MORE MEDICAID CUTS: Lenora Riedel said the rule change threatens the survival of her assisted living facility in Huntsville. BENJI HARDY

At a public comment hearing Monday in Little Rock, several assisted living providers told officials from the Arkansas Department of Human Services that a planned 21.7 percent cut to their daily Medicaid reimbursement rates will lead to layoffs, reduced quality of care and the closure of facilities around the state. The rate cut will go into effect in January if approved by a legislative committee later this year.

Assisted living facilities are residential facilities that are a step below nursing homes in terms of the level of care they provide. The DHS pays between $70.89 and $85.35 per day for a Medicaid beneficiary in assisted living. That would decrease to a flat $62.89 next year if the rule change was approved. Mark White, the DHS deputy director for Aging, Adult and Behavioral Health, said in an interview earlier in October that the current rates aren’t backed up by any actuarial study, as required by federal Medicaid authorities.


The current rates, White said, “were negotiated several years ago with the industry. [The federal Center for Medicare and Medicaid Services] has made it clear they want an actuarial study to support these rates, to show they’re appropriate. … So we had our contracting actuary do a study. They looked at provider costs, and this is the recommendation they came back with.”

Assisted living providers dispute the findings of the actuary and say the study didn’t properly consider overhead. The $62.89 per day figure “is an arbitrary number,” according to Michelle Joyner of Village Park, a facility in Conway. Joyner spoke at the Monday hearing.


Assisted living providers are being asked to sell their services “at cost,” she said. “The only explanation is that Medicaid and [the DHS] are considering driving assisted living waiver businesses out of business.”

The assisted living rate is just one of several proposed rule changes coming to Arkansas’s Medicaid programs that provide “long-term services and supports” to the elderly and people with physical disabilities. The DHS also plans to adopt a new method of allocating attendant care and personal care hours for ARChoices, a Medicaid waiver program that allows beneficiaries to receive services in their own home. (The current allocation method is the subject of a lawsuit brought against the state by ARChoices beneficiaries who said the DHS unjustly cut their care hours.) It’s switching to a new assessment tool to be used across all such programs.

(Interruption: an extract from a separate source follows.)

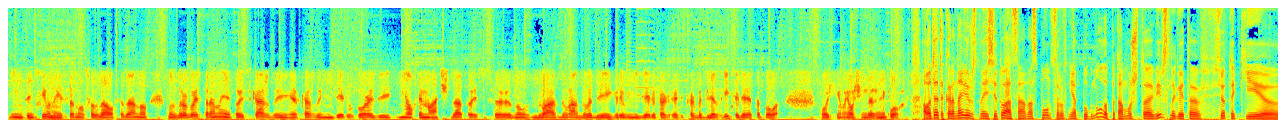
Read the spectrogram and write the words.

The providers and family members who spoke at Monday’s public comment hearing were affected by different components of the proposed changes, but all expressed anxiety about the direction these services were heading. Most said they were concerned the new rules and rate cuts would result in disabled and elderly people losing their options for independent living.

“DHS says they want to avoid people having to go in nursing homes. It seems in these programs they’re doing everything they can to force people into [them],” Bobbie Riffle of Sherwood said. Riffle’s daughter is now in an assisted living facility, but she was previously on the ARChoices program until a decrease in her care hours made it too difficult for her to keep living at home.

“We have struggled, really struggled over the past two years,” Riffle said.

Demand for assisted living appears to be high: White said there’s a waiting list for the state’s waiver program that allows Medicaid to pay for assisted living for qualified beneficiaries. There are only 1,300 slots available. In addition to Medicaid beneficiaries, many facilities also serve “private pay” residents — individuals who pay costs out of pocket.


Lenora Riedel runs Countryside Assisted Living, a facility in Huntsville that serves 92 residents, 56 of them on Medicaid. She said at the Monday hearing that the reduced rate would force her to cut back her 48-person workforce by 25 percent. That means nursing staff would be required to pick up housekeeping, laundry and other duties, she said, while also handling a significantly larger patient load.

Riedel said the actuarial study indicates a facility should have 19 staff for 50 residents. She said that’s not enough to deliver “the quality of service that we want to provide.” But, she added, “if we do not cut staffing by 10 to 14 people — which is what the standards say that we should do to survive the 21.7 percent cut — we would close down. That will force 92 people into a facility — or into a home where they cannot take care of themselves.”

When asked whether the DHS was concerned about assisted living facilities closing, White acknowledged that some providers are struggling, but he said the cause was less clear.

“There have been a number of facilities that have been built in recent years … as private-pay facilities,” White said. Some of those struggled to find enough private pay business to make ends meet, he said, and therefore have tried to access Medicaid, only to find there’s a limited number of potential residents due to the cap on the waiver. “We don’t know how much that’s a Medicaid issue and how much that’s an issue on their private pay side,” he said.

White said in an email that the proposed fiscal impact of the rule change package as a whole is a savings of $9.27 million to the state for the current 2019 fiscal year and $13.92 million for the next fiscal year.

The Monday hearing was the fourth in a series of five hearings on the proposed long-term services and supports rule changes. The final hearing is in Jonesboro on Nov. 7.

This reporting is made possible in part by a yearlong fellowship sponsored by the Association of Health Care Journalists and supported by The Commonwealth Fund. It is published here courtesy of the Arkansas Nonprofit News Network, an independent, nonpartisan project dedicated to producing journalism that matters to Arkansans. Find out more at